Western red cedar is sold by the “grade” or quality of the milled lumber.  When a tree is logged it is transferred to the lumber mill and sorted into separate piles depending on its’ quality.  This separation allows the mill to take all the logs of a specific grade and mill them together saving time.  The grades are separated by the quality of the wood which basically means knotty cedar or clear cedar.  The knotty grades are used for fencing, decking, and structural support where the knots do not detract from the aesthetic look of the project.  The clear grades are used when a more clean, finished look is desired whether for indoor paneling or outdoor siding and decking.

Western Red Cedar Siding

The best time of the year to purchase cedar siding is during the winter months when lumber mills are slow and are looking to move inventory.  Logging ends every fall due to bad weather and picks up again in the spring when the snows melt and logging trucks are able to get back into the forests to cut trees.  Don’t wait too long, however, because each spring when inventories run low the price of certain cedars goes up due to its’ scarcity before the summer milling months.

Pre-stained Log Siding

Pre-staining your log siding is a great way to also save time and money on your home improvement project.  Pre-stained log siding can be done by choosing a quality stain such as Superdeck Stain.  This will help insure a lasting finish for years to come before a reapplication is needed.  Be sure to ask whether pre-staining is an option in your area before ordering.

Western Red Cedar Deck finishes

Finish Decks for Optimal Performance
Although Western Red Cedar is a naturally durable wood ideal for decks, its performance is enhanced when protected by an appropriate finish. Decks are subjected to the most challenging exposure conditions. The combination of a horizontal surface, the abrasive effects of foot traffic, pounding rain and full exposure to sun make deck finishing more demanding than other finishing applications such as siding. It is important to ensure that the finish you apply to your Western Red Cedar decking boards has been specifically formulated for this end use. Unseasoned decking should be air dried (not exposed to direct sunlight) and finished on all sides prior to installation.

Moisture Content of Timbers
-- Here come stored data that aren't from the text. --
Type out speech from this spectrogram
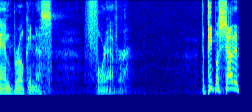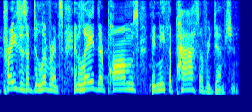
and brokenness forever. The people shouted praises of deliverance and laid their palms beneath the path of redemption.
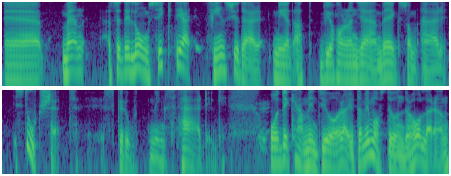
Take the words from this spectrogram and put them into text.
Eh, men alltså det långsiktiga finns ju där med att vi har en järnväg som är i stort sett skrotningsfärdig. Och det kan vi inte göra, utan vi måste underhålla den.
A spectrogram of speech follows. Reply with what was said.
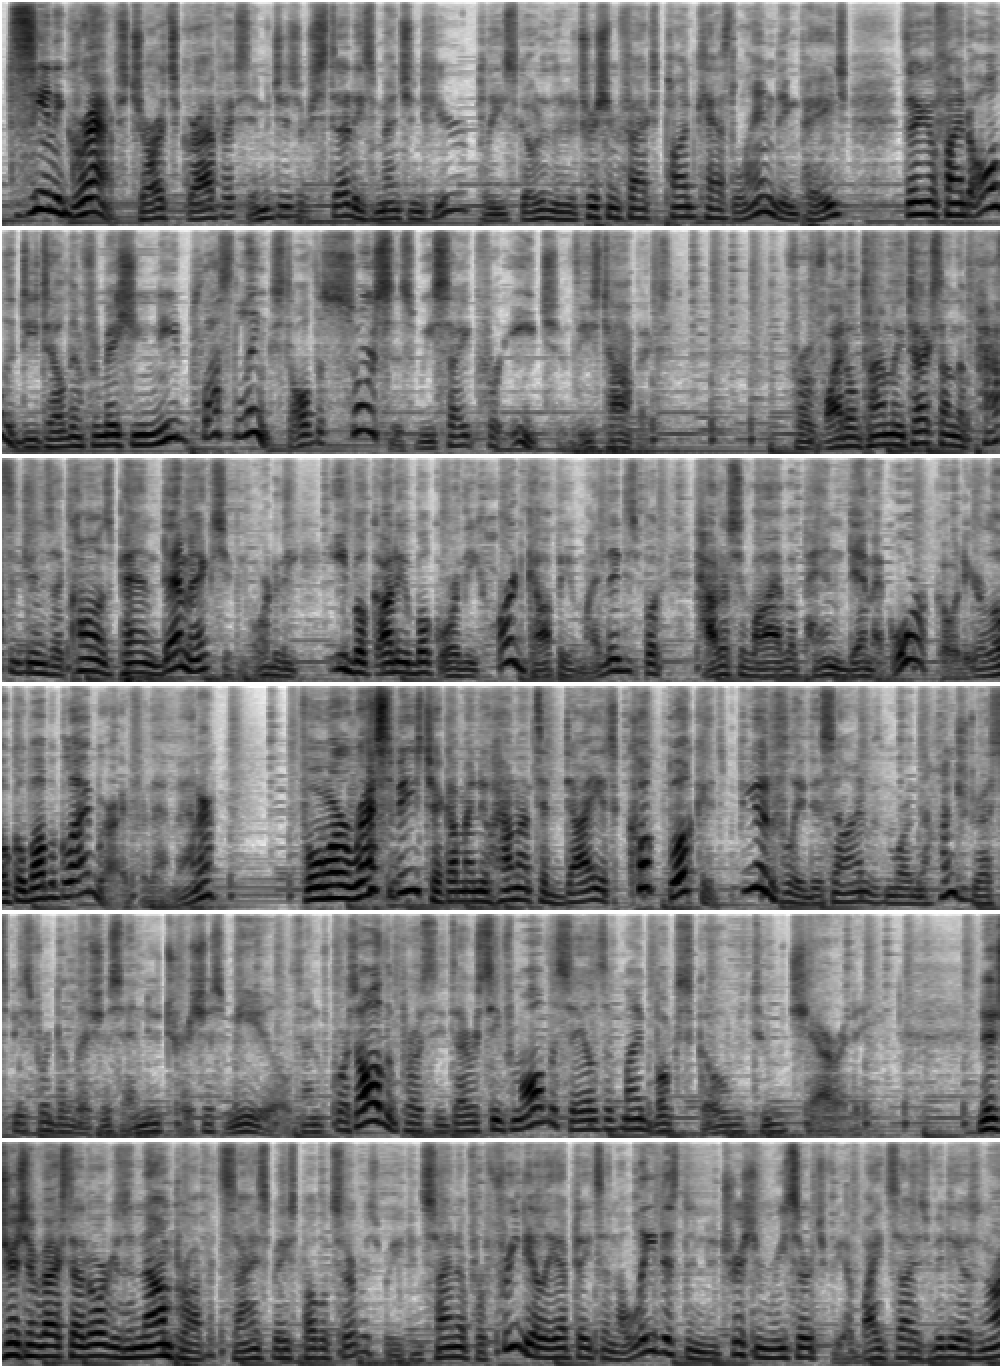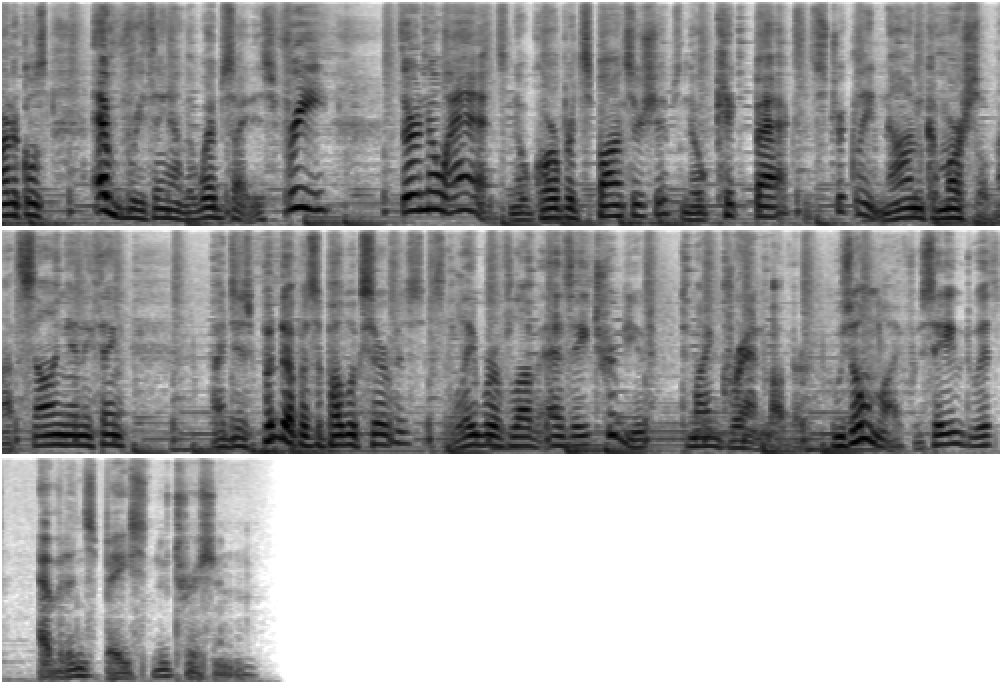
To see any graphs, charts, graphics, images, or studies mentioned here, please go to the Nutrition Facts podcast landing page. There you'll find all the detailed information you need, plus links to all the sources we cite for each of these topics. For a vital, timely text on the pathogens that cause pandemics, you can order the ebook, audiobook, or the hard copy of my latest book, How to Survive a Pandemic, or go to your local public library, for that matter. For recipes, check out my new How Not to Diet cookbook. It's beautifully designed with more than 100 recipes for delicious and nutritious meals. And of course, all the proceeds I receive from all the sales of my books go to charity. NutritionFacts.org is a nonprofit, science-based public service where you can sign up for free daily updates on the latest in nutrition research via bite-sized videos and articles. Everything on the website is free. There are no ads, no corporate sponsorships, no kickbacks. It's strictly non-commercial, not selling anything. I just put it up as a public service, as a labor of love, as a tribute to my grandmother, whose own life was saved with evidence-based nutrition.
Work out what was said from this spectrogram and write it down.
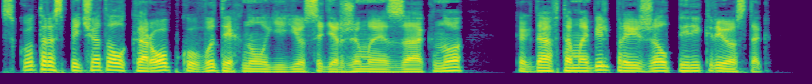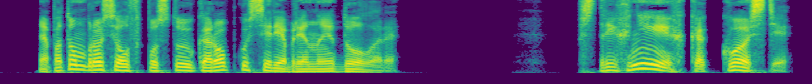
Скотт распечатал коробку, вытряхнул ее содержимое за окно, когда автомобиль проезжал перекресток, а потом бросил в пустую коробку серебряные доллары. «Встряхни их, как кости»,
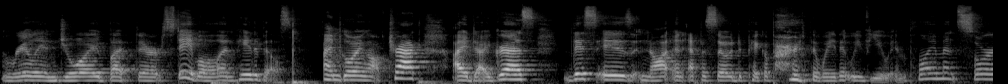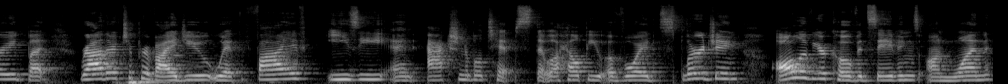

The large size of timbers makes kiln drying impractical due to the drying stresses which would result from differential moisture contents between the interior and exterior of the timber. For this reason, timbers are usually dressed green (moisture content above 19 percent), and the moisture content of timber upon delivery will depend on the amount of air drying which has taken place.

Like dimension lumber, timber begins to shrink when its moisture content falls below about 28 percent. The degree of shrinkage depends on the climatic conditions of the environment. For example, timbers exposed to the outdoors usually shrink from 1.8 to 2.6 percent in width and thickness, depending on the species. Timbers used indoors, where the air is often drier, experience greater shrinkage, in the range of 2.4 to 3.0 percent in width and thickness. Length change in either case is negligible.

When constructing with Posts and Timbers or Beams and Stringers, allowance should be made for anticipated shrinkage based on the moisture content at the time of assembly. Where the building envelope relies on caulked seals between timbers and other building components, the selection of caulks should take into account the amount of movement which must be accommodated as shrinkage occurs.

Minor checks on the surface of a timber are common in most service conditions and therefore an allowance has been made for them in the assignment of working stresses. Checks in columns are not of structural importance unless the check develops into a through split that will divide the column

Ponderosa Pine Growth Range

Ponderosa Pine is one of America’s abundant tree species, covering approximately 27 million acres of land. Stands can be found from Canada to Mexico and from the Pacific Coast eastward to the Black Hills of South Dakota. Its growth range covers an area encompassing more than 35 percent of the total acreage of the U.S.

California, Oregon and Washington account for a major share of the annual harvest. Arizona and South Dakota are also important producing areas with lesser amounts coming from Idaho, Wyoming, Montana, Utah and New Mexico.